This Is How Quickly We're Killing the Planet

One million of the planet’s nearly 9 million species are facing extinction within decades, a new U.N. report says.
One million of the planet’s nearly nine million species are facing extinction within decades, all thanks to humans, according to a new United Nations report.

One million of the planet’s nearly 9 million species are facing extinction within decades, all thanks to humans, according to a new United Nations report.

The report, a summary of which was released Monday, is being described as one of the most comprehensive assessments of the unprecedented, human-caused effects of climate change on biodiversity. According to its authors, plants and animals are dying off at a rate that humans have accelerated to be tens or hundreds of times faster than normal. And it’s not just about the loss of animals and lush plant life: As biodiversity erodes, people will suffer — primarily those living in poverty or nations that overwhelmingly rely on agriculture and fishing for their livelihood.

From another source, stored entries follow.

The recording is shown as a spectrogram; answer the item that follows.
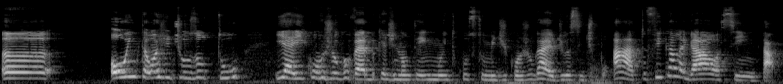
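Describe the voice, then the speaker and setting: A woman's voice: sits high, fast, pushed and bright. A woman from Brazil, teaching in a casual, chatty video lesson full of asides. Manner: chatty and digressive, with frequent asides. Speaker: online Spanish teacher.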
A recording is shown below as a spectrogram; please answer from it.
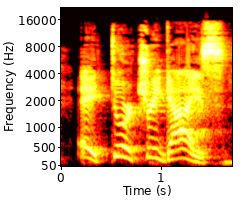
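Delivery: put-on loud, high old Polish dad Chicago accent. Describing the Chicago accent by voicing old Polish dads, old Polish dad Chicago accent. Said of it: "I think of like kind of like old Polish dads".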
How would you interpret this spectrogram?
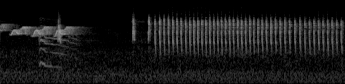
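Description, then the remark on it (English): A short, high common yellowthroat song phrase rings out first, then a fast, steady pulsing trill takes over and continues evenly to the end, clear. “Yellowthroats spend most of their time among low-growing plants and shrub branches.”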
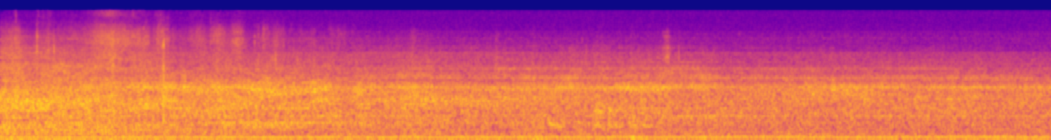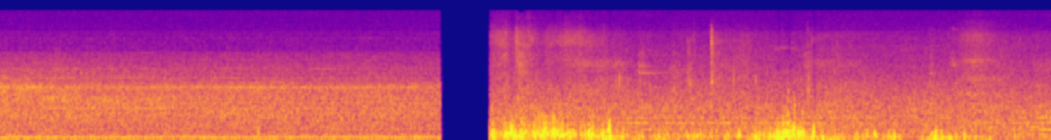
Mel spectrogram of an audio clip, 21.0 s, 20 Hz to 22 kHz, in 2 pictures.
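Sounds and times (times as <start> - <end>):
train rumble and rail noise: 0.0 - 21.0.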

About 150 authors from 50 nations contributed to Monday’s 1,500-page, landmark report, which took three years to research and write.

“We are indeed threatening the potential food security, water security, human health and social fabric” of humanity, Robert Watson, a former NASA scientist who led the report, told the Associated Press.

Nearly 75% of all land habitats and 66% of marine habitats have been “significantly altered by human actions,” according to the report. That makes amphibians the most at risk, with a whopping 40 percent predicted to die off.

Here’s what else the report says humans have done:

  • Due to a global rise in agriculture production and urban areas, land- and marine-based habitats have been severely harmed.
  • More than 33% of marine fish stocks were harvested at unsustainable levels in 2015, which stressed marine ecosystems.
  • Plastic pollution has gravely affected coastal ecosystems, stoking more than 400 ocean “dead zones” that can choke marine life.
  • The number of invasive species per country has risen nearly 70 percent since 1970, driven by global transportation and commerce
  • Greenhouse gas emissions and the burning of fossil fuels have contributed to climate change and warming ocean temperatures

But it’s not too late. To slow what could become the world’s sixth mass extinction — caused by humans, instead of an asteroid strike or natural climate shift, like previous mass extinctions — more than 100 developing and developed nations will have to quickly get on board to address climate change, according to the report.


The report suggests more sustainable farming and fishing practices, less food waste, and the restoration of damaged ecosystems, such as wetlands — 85 percent of which have been severely altered or lost entirely to human development.

To finalize the report, hundreds of scientists met in Paris last week for the U.N.’s Intergovernmental Science-Policy Platform on Biodiversity and Ecosystem Services. Their findings were approved by 130 countries, including the United States, according to Reuters — a surprising move, since the U.S. pulled out of the Paris climate agreement and reportedly sought to yank references to climate change from an international statement on the Arctic last week.

In another report published six months ago, the U.N. also warned that the world had about 12 years left to address catastrophic global warming or face a point of no return.

Cover image: Glen, a greater one-horned rhino, stands nearby before a news conference at the Woodland Park Zoo announcing an event to turn in endangered species animal parts, Wednesday, April 3, 2019, in Seattle. (AP Photo/Elaine Thompson)